by John Huston
Tyler and I traveled 10.1 nautical miles today in 11 hours and we are extremely happy with that performance. It is a full moon today and that affects the tides by increasing them to their greatest extent and we are also near an area where we have heard there is a large lead. So we have been wondering about how the tides are going the affect the ice. Normally they increase the drift and action in opening up a lead. So we're a bit curious as to how that will affect the area that we are in. And last night, toward the end of the day, we noticed a whole lot of humidity in the snow and a bunch of recently frozen-over leads that we crossed the last 2 hours.
As we went to bed last night, we could hear in the distance, kind of a churning of the ice slowly moving as high tide came. This morning, about 12 hours later, we traveled through what we came to call the "two mile mess." The "two mile mess" was two straight miles of ice of all different sorts and recently frozen leads, most of them very frozen, of all different sorts and different directions as well. I don't really know how to describe it other than a labyrinth of new leads frozen over and just chunks of ice with frost flowers everywhere.
Some of the chunks of ice were as big as a car or bigger. Some were just kind of small cauliflower that we would ski right over. It's kind of frustrating to encounter an obstacle like this because it slows us down. However, while engaged in overcoming that obstacle, Tyler and I are never frustrated at our pace. We realize that we can only travel so fast and we actually enjoy the engaging route finding of going through rubble and kind of more open labyrinth type areas like the "two mile messes." Fun, as it makes the time go by quickly and we marvel at the power of nature and the Arctic Ocean.
So we also encountered a "one mile mess" later on and then a "half mile mess". But the "two mile mess" took us 3 hours to go through. And to finish that and go quite slowly, take our skis off about 10 different times and walk pulling our sleds, and still do 10 miles in 11 hours of travel, we are thrilled. We are full of pemmican and happy. And we had some Cajun spice tonight in honor of my mother who is celebrating her 65th birthday with my father in New Orleans.
So thanks for listening everybody and we will talk to you (later). (Dispatch was cut off)
Daily Expedition Data
Date: April 10, 2009
Location: N87° 13.047' W075 19.632'
Time Traveled: 11 hours

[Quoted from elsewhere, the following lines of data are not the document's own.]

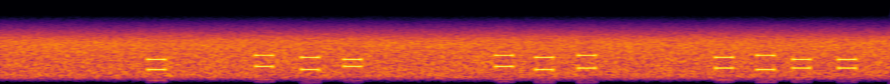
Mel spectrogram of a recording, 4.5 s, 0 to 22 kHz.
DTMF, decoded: 1 927 926 5344

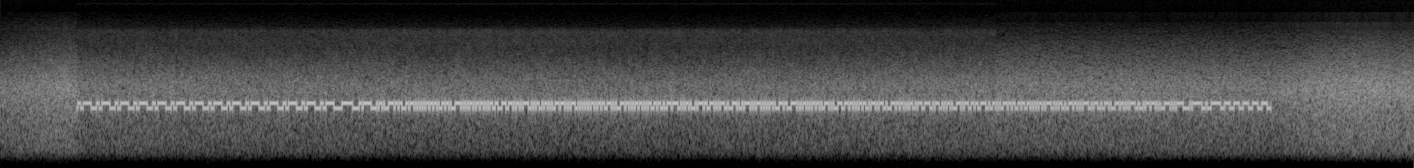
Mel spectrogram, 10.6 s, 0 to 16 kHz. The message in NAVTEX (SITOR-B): 40938 23648 08256 40941 82072 83842 21459

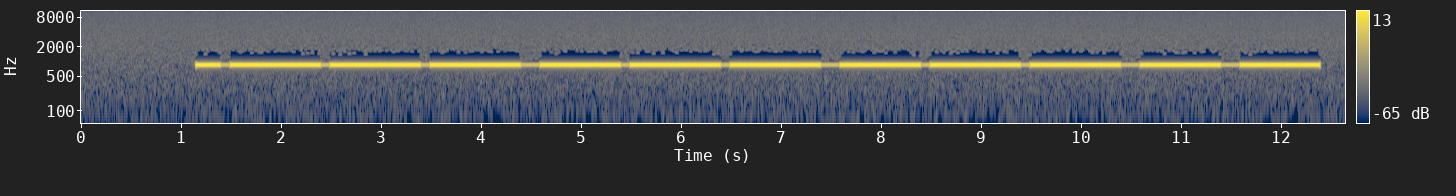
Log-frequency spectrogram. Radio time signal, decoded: 0 0 0 1 0 0 1 0 0 1 1

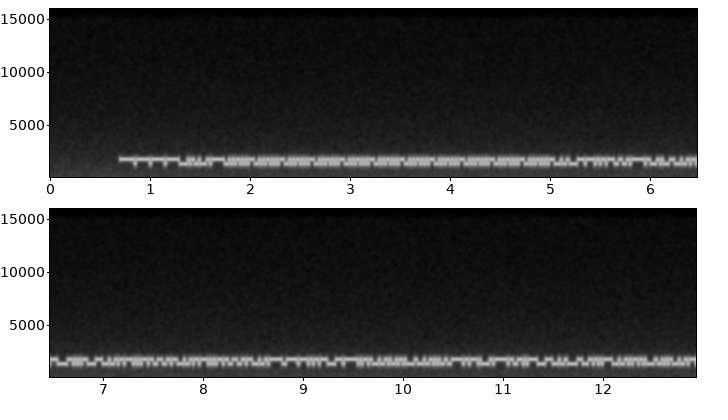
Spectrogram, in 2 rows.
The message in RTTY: RYRYRYRYRYRYRYRYRYRYRY OK8AZ 569 620 620 VK9F DE SV3WXO TNX FER …

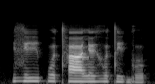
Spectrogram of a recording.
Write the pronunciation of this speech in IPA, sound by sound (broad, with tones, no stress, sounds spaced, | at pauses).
z iː˦ p ʊ˦ tʰ aː˦ l e˦ ɣ ʊ˦ t i˨ ɡ ʊ˨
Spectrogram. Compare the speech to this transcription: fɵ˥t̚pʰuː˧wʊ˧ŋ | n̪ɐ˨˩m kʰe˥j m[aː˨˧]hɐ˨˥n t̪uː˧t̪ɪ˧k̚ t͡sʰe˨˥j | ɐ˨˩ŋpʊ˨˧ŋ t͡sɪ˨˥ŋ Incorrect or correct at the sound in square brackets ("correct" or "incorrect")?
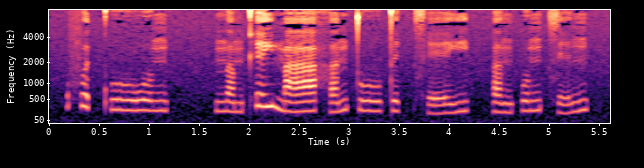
correct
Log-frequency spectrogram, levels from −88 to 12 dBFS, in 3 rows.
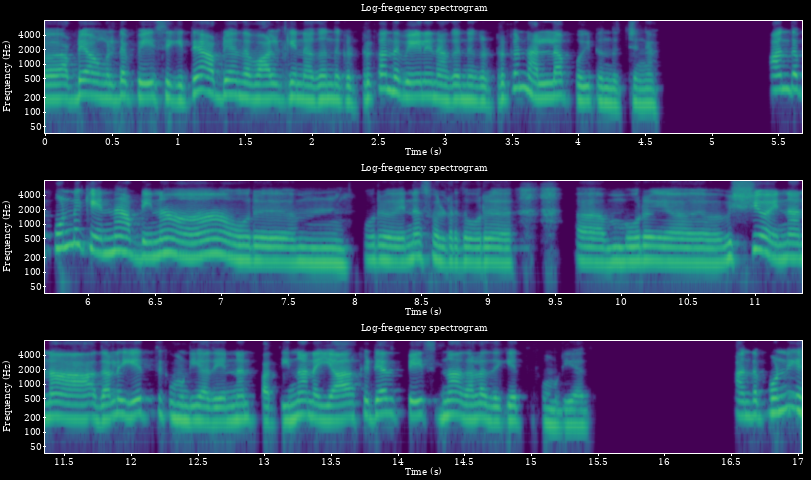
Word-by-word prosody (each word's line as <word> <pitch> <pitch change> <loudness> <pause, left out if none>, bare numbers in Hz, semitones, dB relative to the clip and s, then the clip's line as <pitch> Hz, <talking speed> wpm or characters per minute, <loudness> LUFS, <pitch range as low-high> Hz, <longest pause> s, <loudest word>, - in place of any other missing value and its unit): அப்படியே 225 +4 +2
அவங்கள்ட்ட 210 0 -1
பேசிக்கிட்டு, 200 +2 +1
அப்படியே 230 -1 +1
அந்த 200 - +1
வாழ்க்கை 195 +1 +1
நகர்ந்துகிட்டிருக்கு. 190 - -1
அந்த 260 -4 +1
வேலை 210 0 +5
நகர்ந்துகிட்டிருக்கு. 185 - -2
நல்லா 205 +2 +3
போயிட்டு 175 -1 -3
இருந்துச்சுங்க. 155 0 -4 0.9
அந்த 305 +1 +2
பொண்ணுக்கு 345 +1 +2
என்ன 255 - +1
அப்படீன்னா, 215 +4 0 0.5
ஒரு 180 -1 0 0.3
ம் 160 -1 -2 0.2
ஒரு 185 0 -2
என்ன 200 - -1
சொல்றது? 170 -2 -2
ஒரு 165 - 0 0.7
அம் 165 0 -2
ஒரு 180 0 +1 0.6
விஷயம் 275 +4 +4
என்னன்னா, 200 +2 +2 0.2
அதால 195 +5 +1
ஏத்துக்க 240 -3 -7
முடியாது. 175 -2 0
என்னன்னு 185 +1 -2
பார்த்த்தீங்கன்னா, 185 +6 0
நான் 180 0 +3
யார்க்கிட்டயாவது 225 +5 +2
பேசினா, 225 0 +1
அதால 190 +1 0
அத 170 - -2
ஏத்துக்க 175 -2 -12
முடியாது. 145 0 -6 1.1
அந்த 220 +1 -1
பொண்ணு. 285 +5 +2
195 Hz, 145 wpm, -23 LUFS, 175-225 Hz, 1.1 s, வேலை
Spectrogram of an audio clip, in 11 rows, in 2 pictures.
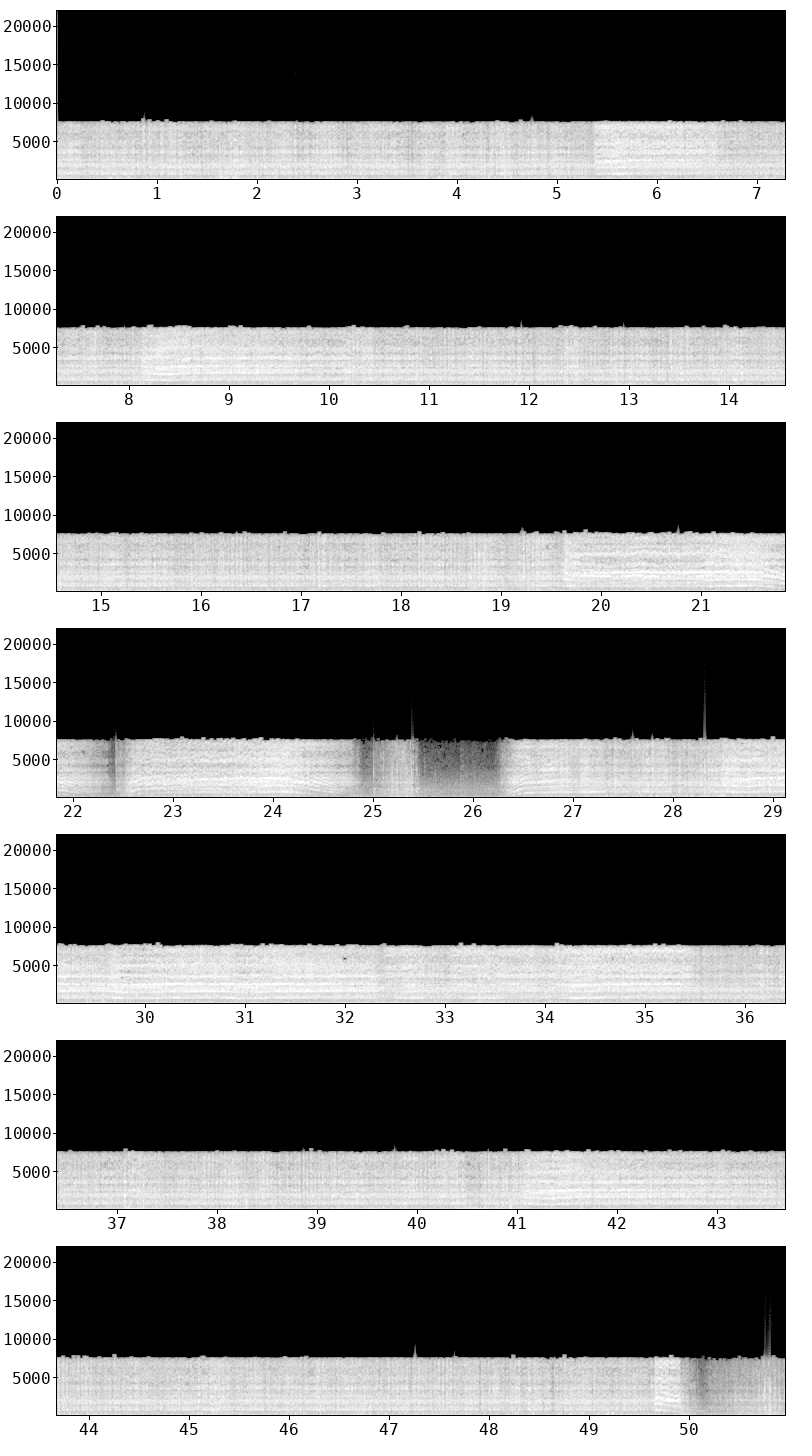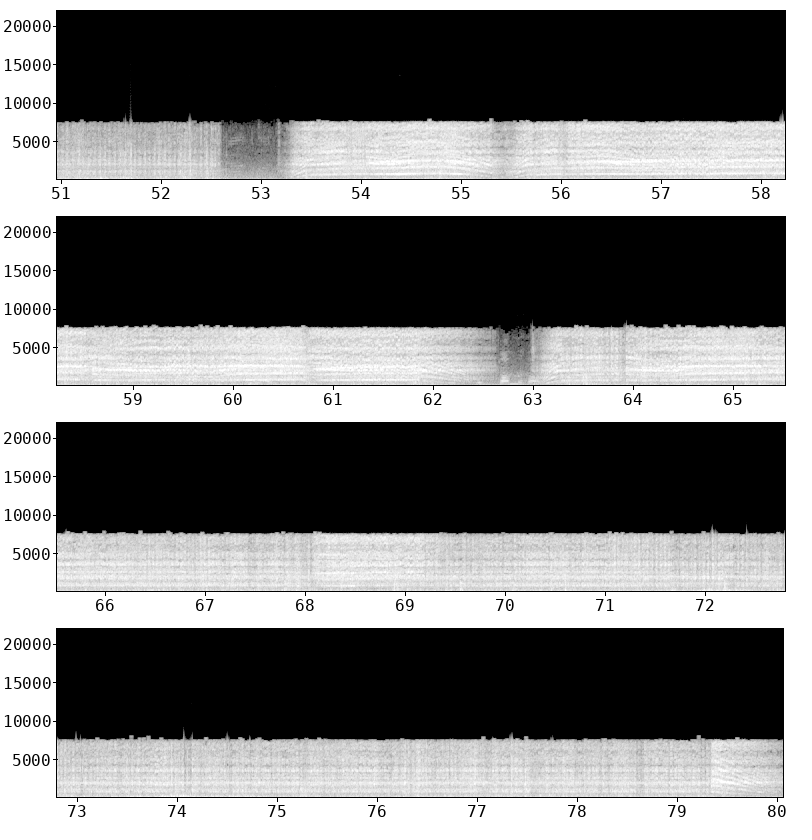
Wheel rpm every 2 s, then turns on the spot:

Distance Traveled: 10.1 nautical miles
Drifted .4 nautical miles S/SW
AM Temperature: -18°F
PM Temperature: -17°F
E wind 4-8 knots, clear but haze on horizons
167 nautical miles to the North Pole